**Exercise objective:** Reproduce the data below exactly as written. Pictures do not belong in the copy.

(Stored items)

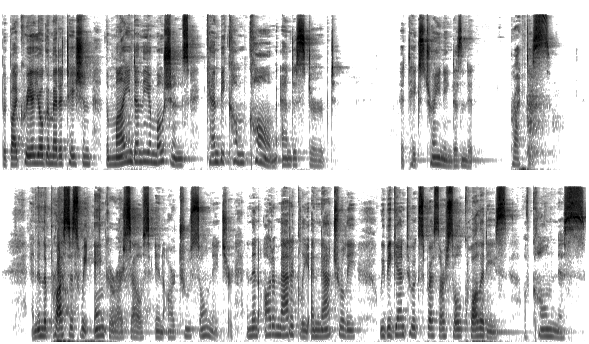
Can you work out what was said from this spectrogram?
But by Kriya Yoga meditation, the mind and the emotions can become calm and disturbed. It takes training, doesn't it? Practice. And in the process, we anchor ourselves in our true soul nature. And then automatically and naturally, we begin to express our soul qualities of calmness,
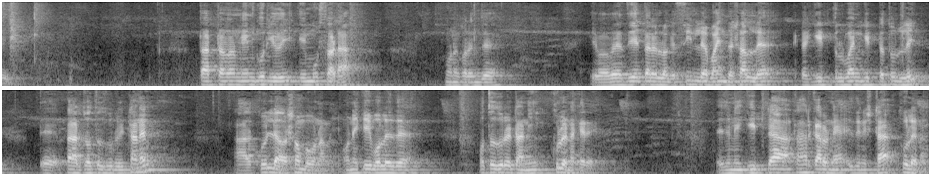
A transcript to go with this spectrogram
এই। তার টানার মেন করি ওই এই মশাটা মনে করেন যে এভাবে দিয়ে তারের লগে সিললে বাইন্দা সারলে একটা গিট তুলবেন গিটটা তুললেই তার যত জোরে টানেন আর খুললে সম্ভাবনা নেই অনেকেই বলে যে অত দূরে টানি খুলে না কেড়ে এই জন্য গিটটা তাহার কারণে এই জিনিসটা খুলে না।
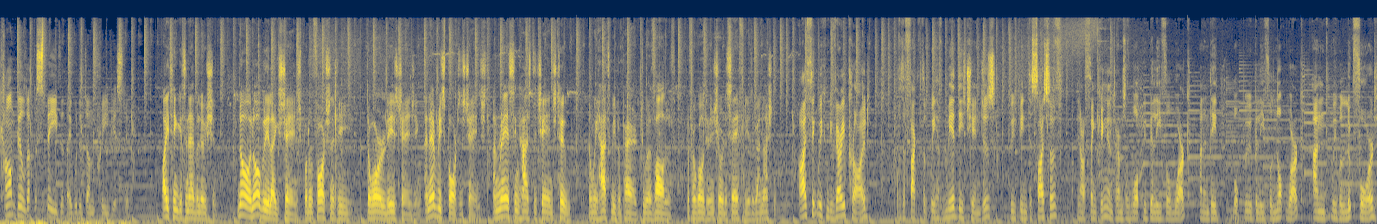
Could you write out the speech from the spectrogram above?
can't build up the speed that they would have done previously. I think it's an evolution. No, nobody likes change but unfortunately the world is changing and every sport has changed and racing has to change too and we have to be prepared to evolve if we're going to ensure the safety of the Grand National. I think we can be very proud of the fact that we have made these changes. We've been decisive in our thinking in terms of what we believe will work and indeed what we believe will not work and we will look forward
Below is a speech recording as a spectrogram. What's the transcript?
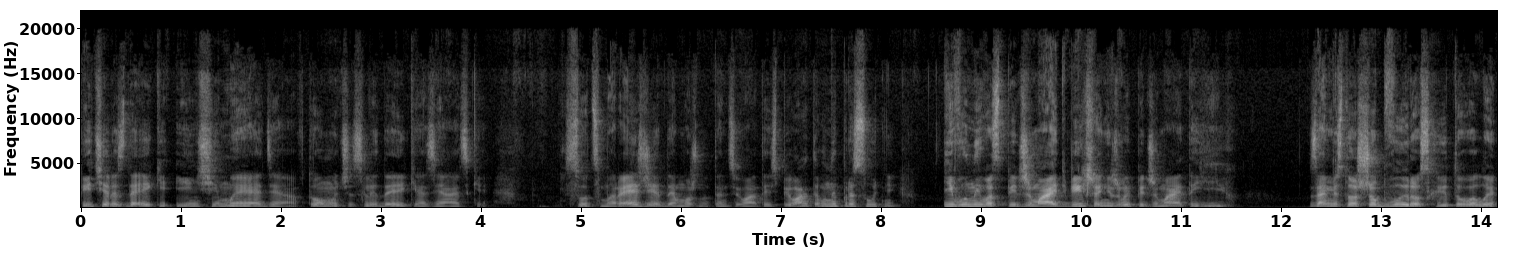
І через деякі інші медіа, в тому числі деякі азіатські соцмережі, де можна танцювати і співати, вони присутні. І вони вас піджимають більше, ніж ви піджимаєте їх. Замість того, щоб ви розхитували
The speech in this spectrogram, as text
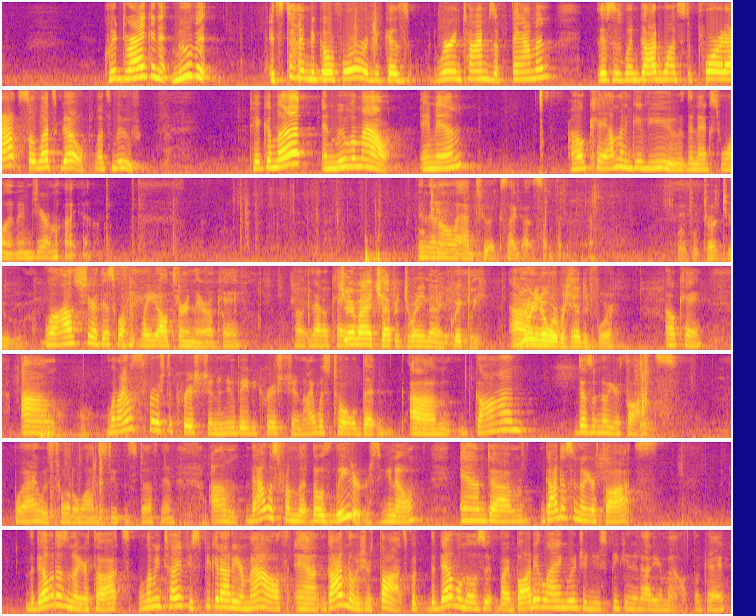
Quit dragging it, move it it's time to go forward because we're in times of famine. This is when God wants to pour it out, so let's go. Let's move. Pick them up and move them out. Amen? Okay, I'm going to give you the next one in Jeremiah. And okay. then I'll add to it because I got something. Well, if we'll turn to. Well, I'll share this while, while you all turn there, okay? Oh, is that okay? Jeremiah chapter 29, quickly. All you already know where we're headed for. Okay. Um, when I was first a Christian, a new baby Christian, I was told that um, God doesn't know your thoughts. Boy, I was told a lot of stupid stuff then. Um, that was from the, those leaders, you know. And um, God doesn't know your thoughts the devil doesn't know your thoughts. Well, let me tell you, if you speak it out of your mouth, and God knows your thoughts, but the devil knows it by body language and you speaking it out of your mouth, okay?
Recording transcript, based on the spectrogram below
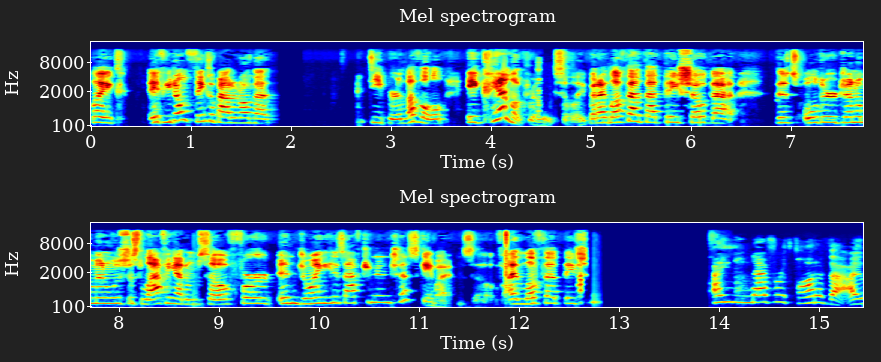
like if you don't think about it on that deeper level, it can look really silly. But I love that that they showed that this older gentleman was just laughing at himself for enjoying his afternoon chess game by himself. I love that they showed I never thought of that. I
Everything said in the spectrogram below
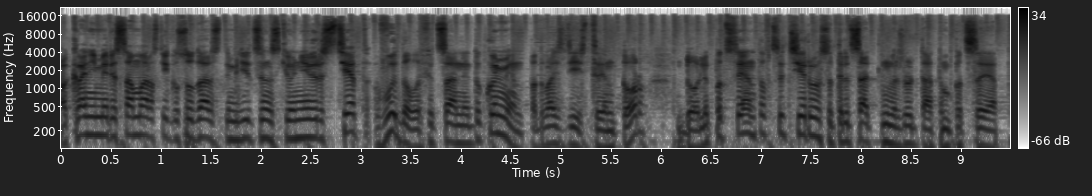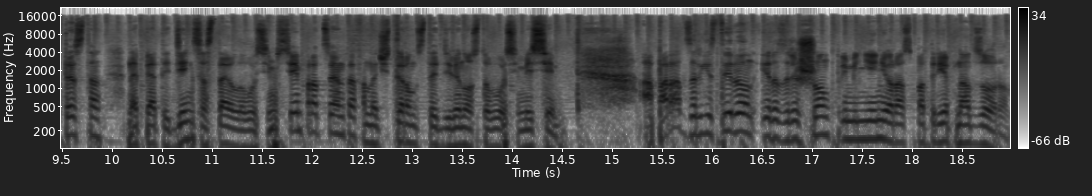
по крайней мере, Самарский государственный медицинский университет выдал официальный документ под воздействием ТОР. Доля пациентов, цитирую, с отрицательным результатом ПЦР-теста на пятый день составила 87%, а на 14 – 98,7%. Аппарат зарегистрирован и разрешен к применению Роспотребнадзором.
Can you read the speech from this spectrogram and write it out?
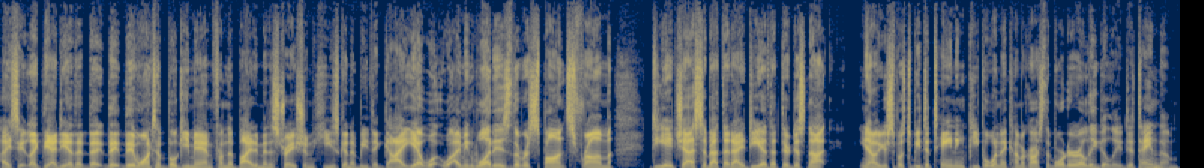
I see, like the idea that they, they want a boogeyman from the Biden administration. He's going to be the guy. Yeah, wh- I mean, what is the response from DHS about that idea that they're just not you know, you're supposed to be detaining people when they come across the border illegally. Detain them.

**Response to this exercise:**
Can you work out what was said from this spectrogram?
But by Kriya Yoga meditation, the mind and the emotions can become calm and disturbed. It takes training, doesn't it? Practice. And in the process, we anchor ourselves in our true soul nature. And then automatically and naturally, we begin to express our soul qualities of calmness,
A transcript to go with this spectrogram
এই। তার টানার মেন করি ওই এই মশাটা মনে করেন যে এভাবে দিয়ে তারের লগে সিললে বাইন্দা সারলে একটা গিট তুলবেন গিটটা তুললেই তার যত জোরে টানেন আর খুললে সম্ভাবনা নেই অনেকেই বলে যে অত দূরে টানি খুলে না কেড়ে এই জন্য গিটটা তাহার কারণে এই জিনিসটা খুলে না।
Could you write out the speech from the spectrogram above?
can't build up the speed that they would have done previously. I think it's an evolution. No, nobody likes change but unfortunately the world is changing and every sport has changed and racing has to change too and we have to be prepared to evolve if we're going to ensure the safety of the Grand National. I think we can be very proud of the fact that we have made these changes. We've been decisive in our thinking in terms of what we believe will work and indeed what we believe will not work and we will look forward
Below is a speech recording as a spectrogram. What's the transcript?
І через деякі інші медіа, в тому числі деякі азіатські соцмережі, де можна танцювати і співати, вони присутні. І вони вас піджимають більше, ніж ви піджимаєте їх. Замість того, щоб ви розхитували
The speech in this spectrogram, as text
Quit dragging it, move it it's time to go forward because we're in times of famine. This is when God wants to pour it out, so let's go. Let's move. Pick them up and move them out. Amen? Okay, I'm going to give you the next one in Jeremiah. And okay. then I'll add to it because I got something. Well, if we'll turn to. Well, I'll share this while, while you all turn there, okay? Oh, is that okay? Jeremiah chapter 29, quickly. All you already know where we're headed for. Okay. Um, when I was first a Christian, a new baby Christian, I was told that um, God doesn't know your thoughts. Boy, I was told a lot of stupid stuff then. Um, that was from the, those leaders, you know. And um, God doesn't know your thoughts the devil doesn't know your thoughts. Well, let me tell you, if you speak it out of your mouth, and God knows your thoughts, but the devil knows it by body language and you speaking it out of your mouth, okay?
Recording transcript, based on the spectrogram below
like if you don't think about it on that deeper level, it can look really silly. But I love that that they showed that this older gentleman was just laughing at himself for enjoying his afternoon chess game by himself. I love that they showed I never thought of that. I
Everything said in the spectrogram below
по крайней мере, Самарский государственный медицинский университет выдал официальный документ под воздействием ТОР. Доля пациентов, цитирую, с отрицательным результатом ПЦР-теста на пятый день составила 87%, а на 14 – 98,7%. Аппарат зарегистрирован и разрешен к применению Роспотребнадзором.
Can you read the speech from this spectrogram and write it out?
I see, like the idea that they, they want a boogeyman from the Biden administration. He's going to be the guy. Yeah, wh- I mean, what is the response from DHS about that idea that they're just not you know, you're supposed to be detaining people when they come across the border illegally. Detain them.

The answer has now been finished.